“We can chase down all our enemies
Bring them to their knees
We can bomb the world to pieces
But we can’t bomb it into peace.”
“I thought this family would be like, super moved and say, ‘Thank you for identifying with our struggle,’ ” Franti said. “But I was stunned when his face just soured.”
Franti recalled that the Iraqi man told him, “in very harsh tones, ‘How dare you come into my house and sing a song about peace when your country is actually bombing me?’”
The man told Franti that he wanted to hear “songs that make us laugh, dance, cry, sing, move and somehow move our hearts right now, because we are stuck in our home and we can’t do anything else but be right here. We need some relief.”
That is what Franti wants to provide now — some relief at a time when he hears an increasing amount of racism.
The Oakland-born Franti is of mixed race, the son of a white mother and a father who was African American and Native American. His mother put him up for adoption when he was very young, he says, because she feared her family would not accept him.
He was adopted by Charles Franti and Carole Wistl, a white couple, and he grew up in Davis, where Charles Franti was a professor of epidemiology at the UC Davis School of Veterinary Medicine.
Back then, Franti recalls that the Republicans he encountered were “fiscally conservative, but they weren’t mean, and if they were racist, they generally kept it to themselves. And I’m not saying that Republicans are the only ones who are racist, because all of us have prejudices.”

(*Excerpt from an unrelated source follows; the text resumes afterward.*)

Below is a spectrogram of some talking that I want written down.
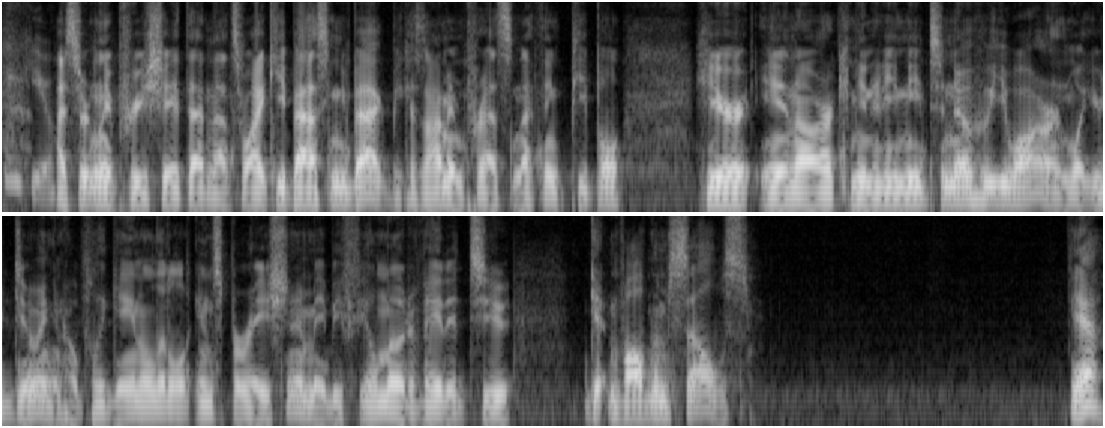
Thank you. I certainly appreciate that, and that's why I keep asking you back because I'm impressed, and I think people here in our community need to know who you are and what you're doing, and hopefully gain a little inspiration and maybe feel motivated to get involved themselves. Yeah.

Americans are less likely to keep their racist thoughts to themselves now, he said, as “the political dialogue had changed so much since Trump started running for office.” In November, the FBI reported that it had recorded the highest number of hate crimes based on prejudice in 16 years.
Franti said Trump is “giving voice to this kind of hatred has allowed people who maybe had those kind of feelings to now bring them out into the open. … And that’s why I feel like the title of the record became so important to me.”
Before the coronavirus pandemic hit, Franti was scheduled to be on tour now with country star Kenny Chesney. That might seem like an unlikely pairing to Franti’s longtime fans, given that his music ranges from hip-hop to funk, soul and reggae and Chesney — who voted for Republican John McCain over Barack Obama in 2008 — is “is not political at all in his music,” Franti said.
But Franti said he and Chesney, who have become friends over the years, are primarily focused on bringing positivity and connection to the world. Franti hopes that when they do finally tour, their fan bases can intermingle and … connect.
“It hurts him as much as it hurts me to see our country have so much debate,” Franti said. “I don’t care who people vote for necessarily. Ultimately I’m concerned with the state of our country, and I hope that Trump doesn’t get re-elected. But every person has the right to choose whoever they want to vote for.
“But I don’t think it’s every person’s right to just sit behind their keyboard and be an a-hole to every single person they come across,” Franti said. “Whether you have the right to do that is not is not really the question to me. I feel like it’s morally wrong to just be mean to people for the sake of being mean.”